Tsundere: [noun] A Japanese term for a character development process that describes a person who is initially cold and even hostile towards another person before gradually showing a warmer side over time.
– Source: Wikipedia
Tsundere Sharks. The name alone got me, and it was further helped by the app icon, featuring a cute-looking shark with rosy cheeks and a sour expression. Having flashbacks to my brief time with Hatoful Boyfriend (a pigeon-dating visual novel), I was instantly intrigued. The store description furthered my excitement by promising the opportunity to “Find [the] best girl”, calling the game a “Super Realistic Harem-Shark Sim”. “I am 110% okay with a shark dating game on mobile,” I thought. I specifically postponed playing it until I was at home, thinking that it would be an amusing and entertaining experience deserving of my full attention.
I think that I maybe got a bit overhyped.

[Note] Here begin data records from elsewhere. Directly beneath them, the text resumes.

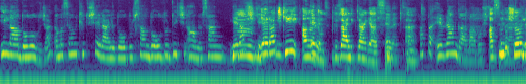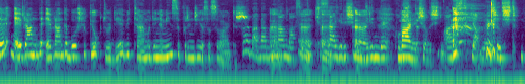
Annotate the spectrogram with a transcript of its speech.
İlla dolu olacak ama sen onu kötü şeylerle doldursan doldurduğu için almıyor. Sen yer aç Hmm, ki. yer aç ki anladım Evet. güzellikler gelsin Evet. evet. Hatta evren galiba boşluğu Aslında sevmez. şöyle mu acaba? evrende evrende boşluk yoktur diye bir termodinamiğin sıfırıncı yasası vardır. Galiba ben bundan Evet, bahsedip evet, kişisel evet, gelişim evet. dilinde konuşmaya Vardır. çalıştım. Artistik yapmaya çalıştım.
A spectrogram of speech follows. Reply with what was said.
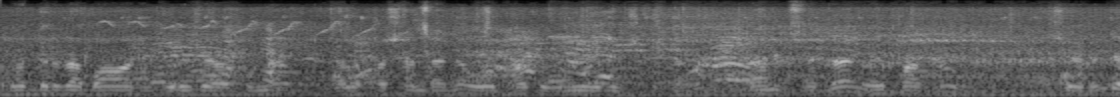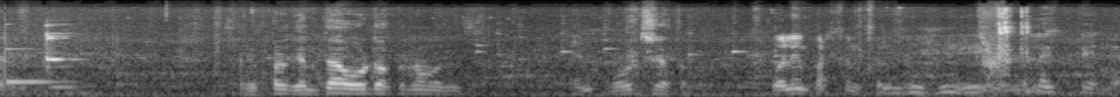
అభద్రతా భావానికి గురి కాకుండా చాలా ప్రశాంతంగా ఓటు హక్కు వినియోగించుకుంటారు దానికి తగ్గ ఏర్పాట్లు చేయడం జరిగింది. ఇప్పటికి ఎంత ఓటు నమోదు ఓటు శాతం? పోలింగ్ పర్సెంట్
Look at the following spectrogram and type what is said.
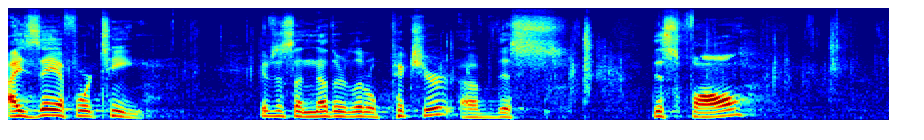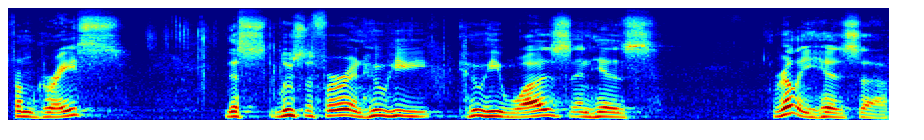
Isaiah 14 gives us another little picture of this, this fall from grace, this Lucifer and who he, who he was and his, really his uh,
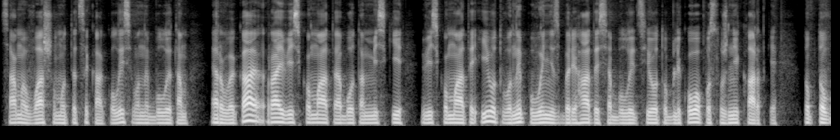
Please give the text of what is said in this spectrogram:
саме в вашому ТЦК. Колись вони були там РВК, райвійськомати або там міські військомати, і от вони повинні зберігатися були ці от обліково-послужні картки. Тобто,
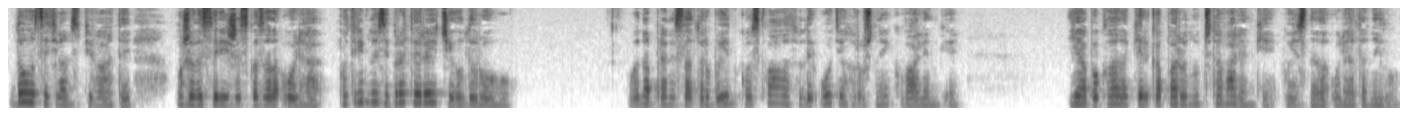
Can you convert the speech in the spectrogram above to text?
Досить вам співати, уже веселіше сказала Ольга. Потрібно зібрати речі у дорогу. Вона принесла торбинку, склала туди одяг, рушник, валянки. Я поклала кілька пар онуч та валянки, пояснила Ольга Данилу.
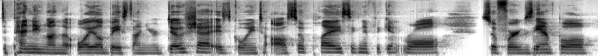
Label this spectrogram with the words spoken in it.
Depending on the oil based on your dosha is going to also play a significant role. So, for example,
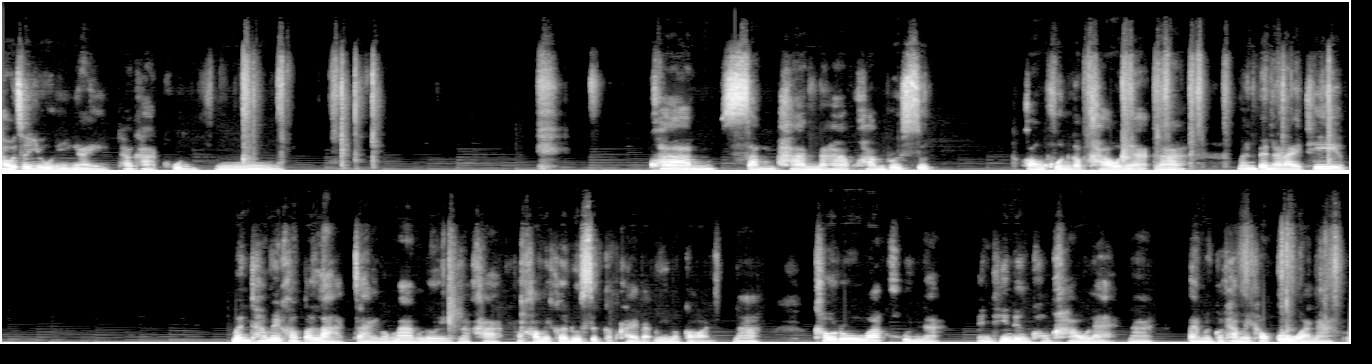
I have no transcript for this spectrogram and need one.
เขาจะอยู่ยังไง ถ้าขาดคุณ อืมความสัมพันธ์นะคะ ความรู้สึกของคุณกับเขาเนี่ยนะ มันเป็นอะไรที่ มันทำให้เขาประหลาดใจมากๆเลยนะคะ เพราะเขาไม่เคยรู้สึกกับใครแบบนี้มาก่อนนะ เขารู้ว่าคุณน่ะ เป็นที่หนึ่งของเขาแหละนะ แต่มันก็ทำให้เขากลัวนะ เอ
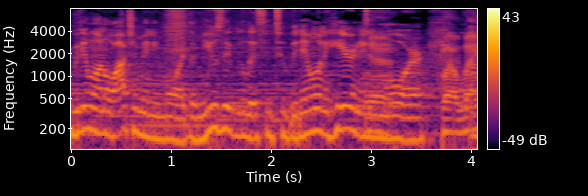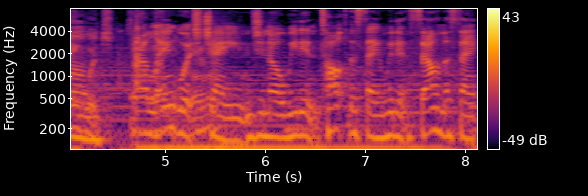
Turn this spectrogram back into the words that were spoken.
we didn't want to watch them anymore. The music we listened to, we didn't want to hear it Yeah. anymore. Our language. Um, our Our language language, mhm. changed. You know, we didn't talk the same. We didn't sound the same.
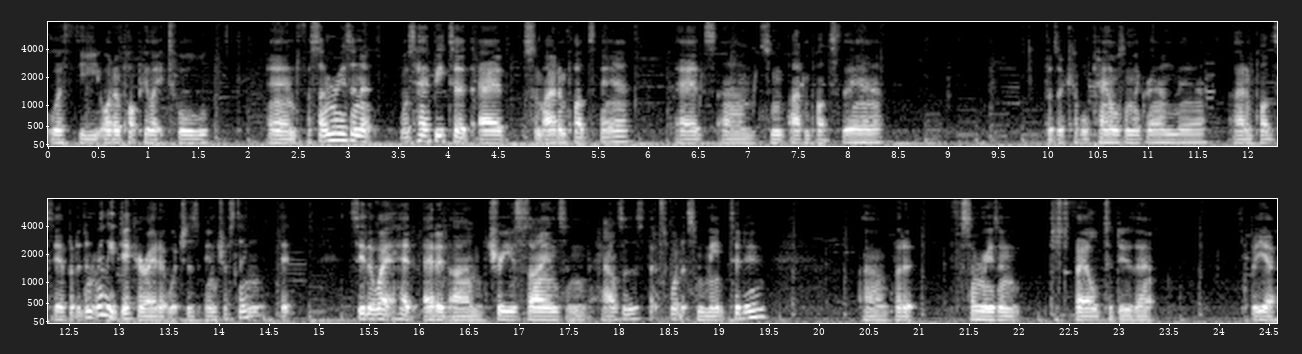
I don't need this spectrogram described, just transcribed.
with the auto-populate tool and for some reason it was happy to add some item pods there, adds um, some item pods there, puts a couple panels on the ground there, item pods there, but it didn't really decorate it which is interesting. It, see the way it had added um, trees, signs and houses, that's what it's meant to do, um, but it for some reason just failed to do that. But yeah,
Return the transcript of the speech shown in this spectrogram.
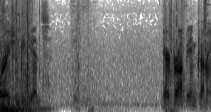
Exploration begins. Airdrop incoming.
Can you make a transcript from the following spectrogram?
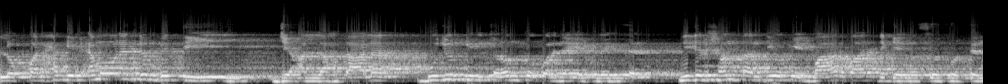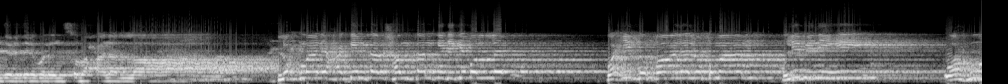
লোকমান হাকিম এমন একজন ব্যক্তি যে আল্লাহ তাআলার বুজুর্গের চূড়ান্ত পর্যায়ে চলে গেছেন। নিজের সন্তান দিওকে বারবার ডেকে নসিহত করতেন, জোরে জোরে বলেন, সুবহানাল্লাহ। লোকমান হাকিম তার সন্তানকে ডেকে বললেন وَإِذْ قَالَ لُقْمَانُ لِابْنِهِ وَهُوَ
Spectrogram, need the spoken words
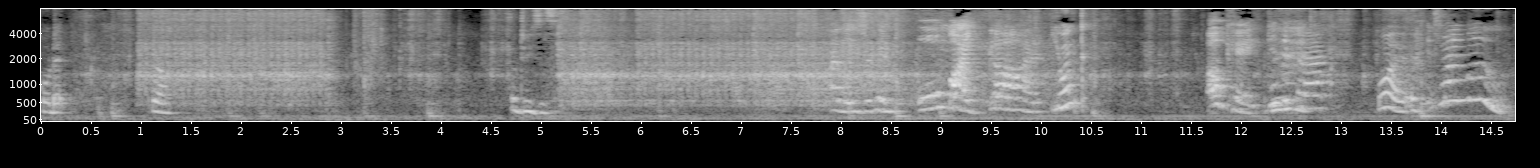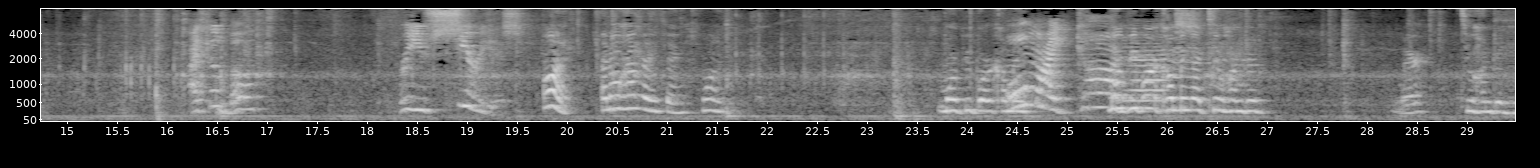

PRICE is a game that started out with so much promise. It caught my eye on the Steam store for two reasons: its nicely realized anime aesthetic, and its low price of free. I figured that that was more than enough reason to dive into it, and I was initially very pleased with it. The opening cinematic in particular really drew me in with its haunting vocals and dramatic instrumentation. I highly recommend that you check it out if you’re into the whole “dark and mysterious anime opening” thing. Unfortunately, that’s the only part of the game I can really recommend looking at, as I found much of the rest of it to be a tiresome, frustrating chore to play.